- [YOUR TASK]: Once you find the line with "Answer: no, S for Z" in the entries below, print it and each line after it up to and including the line with "Real or fake, low-pass, ordinary", exactly, without pictures.

- [DATA TO EXAMINE]:
..........

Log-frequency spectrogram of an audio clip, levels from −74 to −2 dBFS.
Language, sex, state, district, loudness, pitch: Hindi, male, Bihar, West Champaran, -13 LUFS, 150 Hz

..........

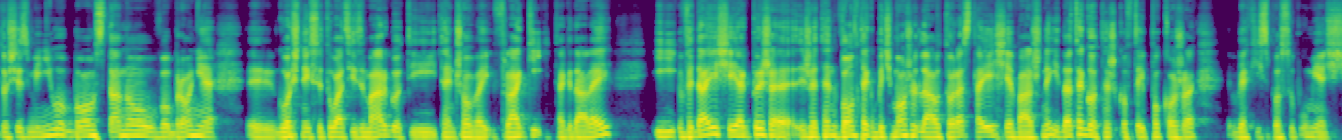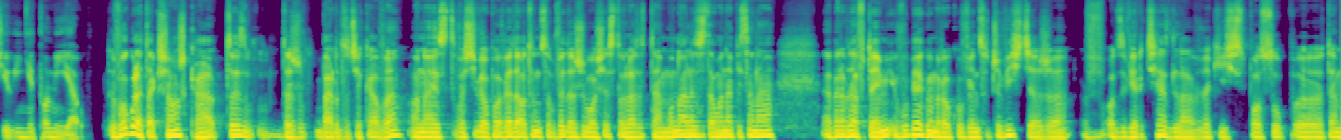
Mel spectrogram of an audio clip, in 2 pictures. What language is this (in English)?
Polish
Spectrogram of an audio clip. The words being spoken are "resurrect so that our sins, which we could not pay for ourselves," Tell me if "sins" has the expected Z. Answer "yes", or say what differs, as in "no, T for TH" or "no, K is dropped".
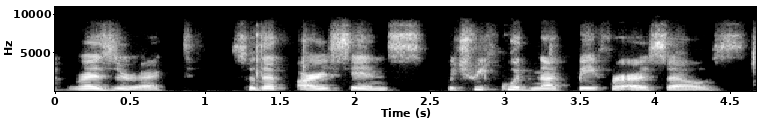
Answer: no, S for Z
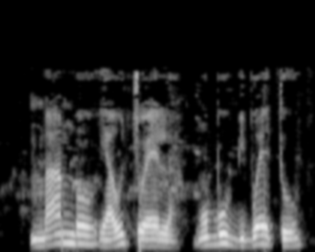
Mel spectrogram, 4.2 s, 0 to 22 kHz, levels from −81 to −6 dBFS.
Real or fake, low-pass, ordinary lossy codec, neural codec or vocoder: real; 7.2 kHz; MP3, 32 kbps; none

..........

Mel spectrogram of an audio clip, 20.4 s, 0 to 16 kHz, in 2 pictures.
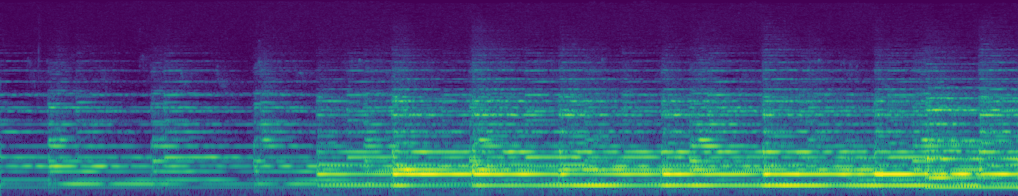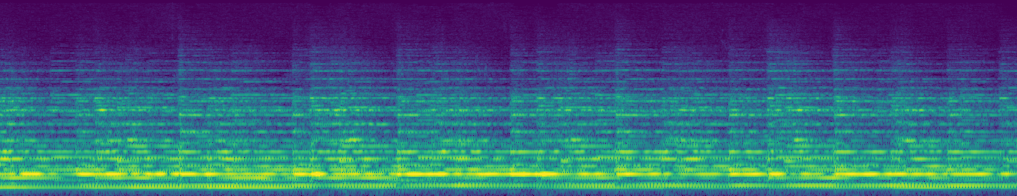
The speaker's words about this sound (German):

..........

- [FINISHED TASK]:
Answer: no, S for Z
Mel spectrogram, 4.2 s, 0 to 22 kHz, levels from −81 to −6 dBFS.
Real or fake, low-pass, ordinary lossy codec, neural codec or vocoder: real; 7.2 kHz; MP3, 32 kbps; none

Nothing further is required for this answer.